development with technology.
The University of Findlay
University of Wisconsin
Rethinking Engaged Learning: |
Who? How? Why?
Most higher education engaged learning,
especially when it is community-focused like service-learning, operates from
problematic assumptions. First, we
assume that college students are the primary audience for engaged
learning. Second, we assume that
pedagogies such as experiential learning, and information technologies such as
computers, are the best methods to promote engaged learning. Third, we
increasingly assume that engaged learning should be a requirement, reducing the
purpose to completing the requirement. This talk will challenge those
assumptions and offer an alternative set of assumptions focusing on community
constituency learning, using the methods of andragogy and popular education and
employing diverse information technologies, for the purpose of enhancing social
Randy Stoecker is a Professor in the Department of Community
and Environmental Sociology at the University of Wisconsin, with a joint
appointment in the University of Wisconsin-Extension Center for Community and
Economic Development. He has a Ph.D. in
Sociology from the University of Minnesota, and an M.S. in Counseling from the
University of Wisconsin-Whitewater.
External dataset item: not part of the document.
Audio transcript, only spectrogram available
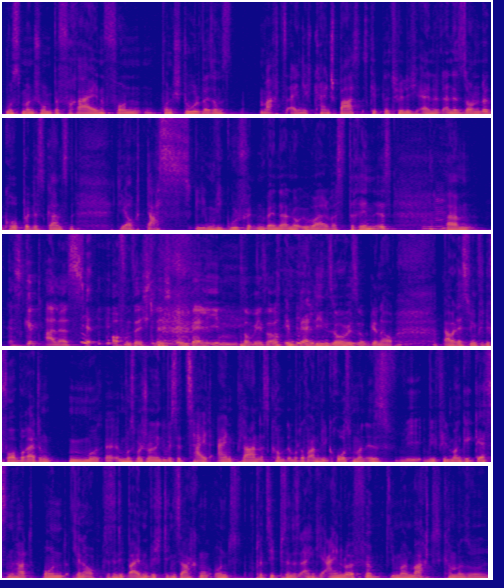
muss man schon befreien von, von Stuhl, weil sonst macht es eigentlich keinen Spaß. Es gibt natürlich eine, eine Sondergruppe des Ganzen, die auch das irgendwie gut finden, wenn da noch überall was drin ist. Mhm. Ähm, es gibt alles, offensichtlich. In Berlin sowieso. In Berlin sowieso, genau. Aber deswegen für die Vorbereitung mu äh, muss man schon eine gewisse Zeit einplanen. Es kommt immer darauf an, wie groß man ist, wie, wie viel man gegessen hat. Und genau, das sind die beiden wichtigen Sachen. Und im Prinzip sind es eigentlich Einläufe, die man macht. Kann man so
He
moderates/edits COMM-ORG: The On-Line Conference on Community Organizing, and conducts trainings and speaks frequently on
community organizing and development, community-based participatory
research/evaluation, higher education community engagement strategies, and
community information technology. He has
led numerous participatory action research projects, community technology
projects, and empowerment evaluation processes with community development
corporations, community-based leadership education programs, community
organizing groups, and other non-profits in North America and Australia. Randy has written extensively on community
organizing and development and higher education engagement with community,
including the books Defending Community (Temple University Press, 1994),
Research Methods for Community Change 2e (Sage Publications, 2013), the
co-authored book Community-Based Research in Higher Education (Jossey-Bass,
2003) and the co-edited book The Unheard Voices: Community Organizations and
Service Learning (Temple University Press, 2009). View Randy's complete vita.
Register for this conference now using online registration.
- Please note: In order to register for AAEEBL-sponsored events or to submit proposals, it is necessary to first register at this site, the AAEEBL Community Online. Once you have done that, your forms will conveniently be auto-filled. (You will always have choices about your online presence and what resources you use.)
earlybird registration fee discount applies until (Extended!) to April 28, 2014 for
AAEEBL Institutional members, non-members, Corporate Partners and
- AAEEBL Institutional Members
gain a significant discount on AAEEBL-sponsored conferences
including the Annual Conference, this year from July 28-31 in Boston,
Massachusetts, USA, at the Hynes Convention Center.
- Included in conference registration: breakfast, lunch, conference materials, sessions and "A Movable Feast" reception hosted by Seelio's generous support and hospitality.
The Dahlmann Campus Inn
615 E Huron St, Ann Arbor, MI 48104
Toll Free: 800.666.8693
Rooms are available on both Sunday and Monday nights.
AAEEBL attendees receive a conference rate when booking via
telephone. Unreserved rooms will be released on April 18th. You must call the number above to reserve your room.
- Single - $220 / night
- Double - $243 / night
- Triple - $266 / night
- Quad - $289 / night
Seelio is graciously and generously hosting the
post-conference reception, "A Movable Feast.”
LiveText provided a generous donation to support the conference.
Sarah Brown, College of Education, DePaul University
Carrie Luke, University Library, University of Michigan – Ann Arbor
Matthew Russell, Center for Instructional & Professional Development, University of Wisconsin Milwaukee
Judy Batson, AAEEBL (ex officio)
Trent Batson, AAEEBL (ex officio)
Amy Homkes-Hayes, Student Life, University of Michigan – Ann Arbor
Michelle Kusel, Center for Experiential Learning, Loyola University Chicago
Amy Powell, Center for Teaching and Learning,Indiana University Purdue University – Indianapolis